Well, that supports my conclusion as well, Chris. My concern is that we "lead" with our first approved articles about contemporary partisan topics with something inflammatory as opposed to more strictly factual. --Larry Sanger 14:02, 13 March 2009 (UTC)

The Point of the Article

I think also there needs to be some discussion about the point of the article. What does this article intend to show? Right now, it mostly shows that "ain't no Americans no talk real good" (including their elected representatives and media spokespeople [who ought to know better]), and we have the statistics and anecdotes to back it. The other, political, point of the article is to legitimate incivility. "See? You are a pinko-slimeball, and we have statistics and usage data to show that it is perfectly acceptable for us to call you this. Don't get upset. It's all very scientific. Go look it up in an encyclopedia."

I'll also point out (just to complicate things) that back in twentieth century the short version of referencing the Democratic Party was to call it the Democracy, not to confuse it with the democracy.

The debate guide also brings up other points that this article should probably address. I won't deny that this term has emerged into the political discourse (and that we are participating in that political discourse). But this term also seems to excite passions. I think it's because it violates the principal group self-determination (see Wilsonian national self-determination). This is a term that others are using to advance their political agenda against the named group. And what did Clausewitz say about politics? In response to one of those questions in the debate guide (Are groups under a moral obligation to call others by their self-determined name?), I'll respond with "yes, it's called 'respect.'" But, again, Clausewitz. This is politics. "Rum, Romanism, and Rebellion" wasn't respectful either, but it was political. Russell D. Jones 14:54, 13 March 2009 (UTC)

I just checked, and WP does NOT have an article called "Rum, Romanism, and Rebellion" -- here's our chance to forge a new article.... Hayford Peirce 15:09, 13 March 2009 (UTC)
Under family friendliness, can we even have an article about Churchill's description about the "traditions of the Royal Navy", a bit farther along than Hayford's exaple? John Wilkes' reply to the Earl of Sandwich?
Seriously, I thought we had a reasonable explanation of the "Know-Nothings", but I can't find it.
For that matter, Russell, if one wishes to address whether Americans talk good, one might only contrast the customary expression of William F. Buckley Jr. against his exchange with Gore Vidal (before the moderator physically separated them). Some rhetoric is more endearing, to say nothing of what "the vice president really said". It was rumored that Dan Quayle really wanted to refer to an excessive preoccupation with dieting and meant to say "a waist is a terrible thing to mind." Howard C. Berkowitz 16:02, 13 March 2009 (UTC)

Approval

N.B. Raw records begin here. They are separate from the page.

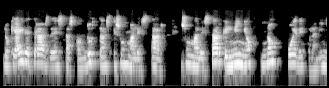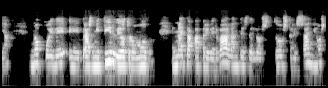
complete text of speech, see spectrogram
lo que hay detrás de estas conductas es un malestar. Es un malestar que el niño no puede, o la niña, no puede eh, transmitir de otro modo. En una etapa preverbal, antes de los dos, tres años,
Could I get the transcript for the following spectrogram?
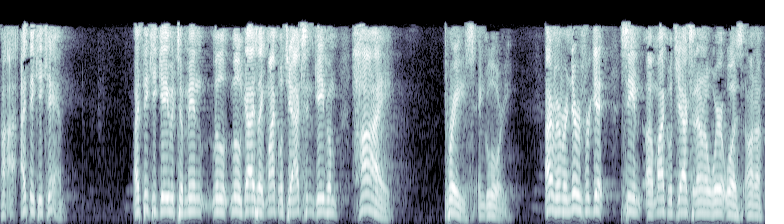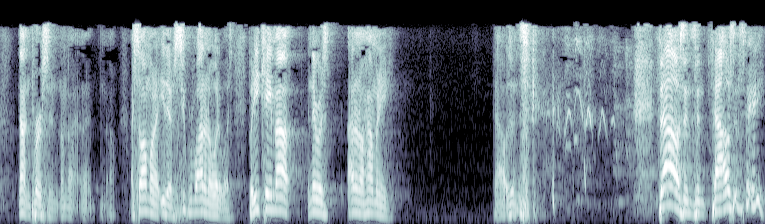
I, I think he can. I think he gave it to men, little, little guys like Michael Jackson, gave him high praise and glory. I remember, never forget seeing uh, Michael Jackson. I don't know where it was on a, not in person. I'm not, uh, no. I saw him on a, either a Super Bowl. I don't know what it was, but he came out and there was I don't know how many thousands, thousands and thousands maybe.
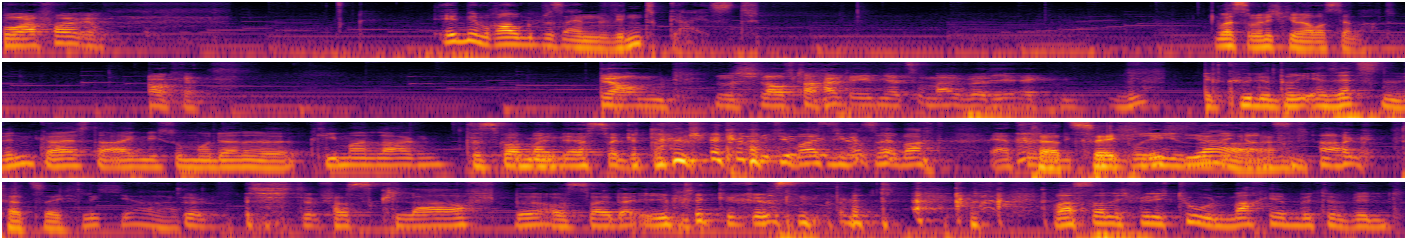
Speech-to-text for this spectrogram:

This is a single editor approval by Politics and History editor Roger Lohmann. I received an email approving changes through March 12, 2009. He will return in a couple weeks and look at other changes which he may incorporate at that point. Therefore, I will use the 12th as the last date and wait for further instructions.

from:Roger A. Lohmann <rlohmann@wvu.edu>
to:Matt Innis <dminnis@gmail.com>

date:Thu, Mar 12, 2009 at 2:33 PM
subject:Fixes are good
mailed-by:wvu.edu

Mar 12 (4 days ago) Reply


Matt,

The fixes by Joe, Howard (and Hayford?) through today are all good and should be incorporated 
in the final, approved version of Democrat Party (phrase)...

...
I’ll be back in touch when we get back from Italy. 

Roger 

D. Matt Innis 00:17, 16 March 2009 (UTC)

Approved Version 1.0

Congratulations on approval of version 1.0 of this article! I will be glad to revisit the additional edits once Roger returns. D. Matt Innis 00:28, 16 March 2009 (UTC)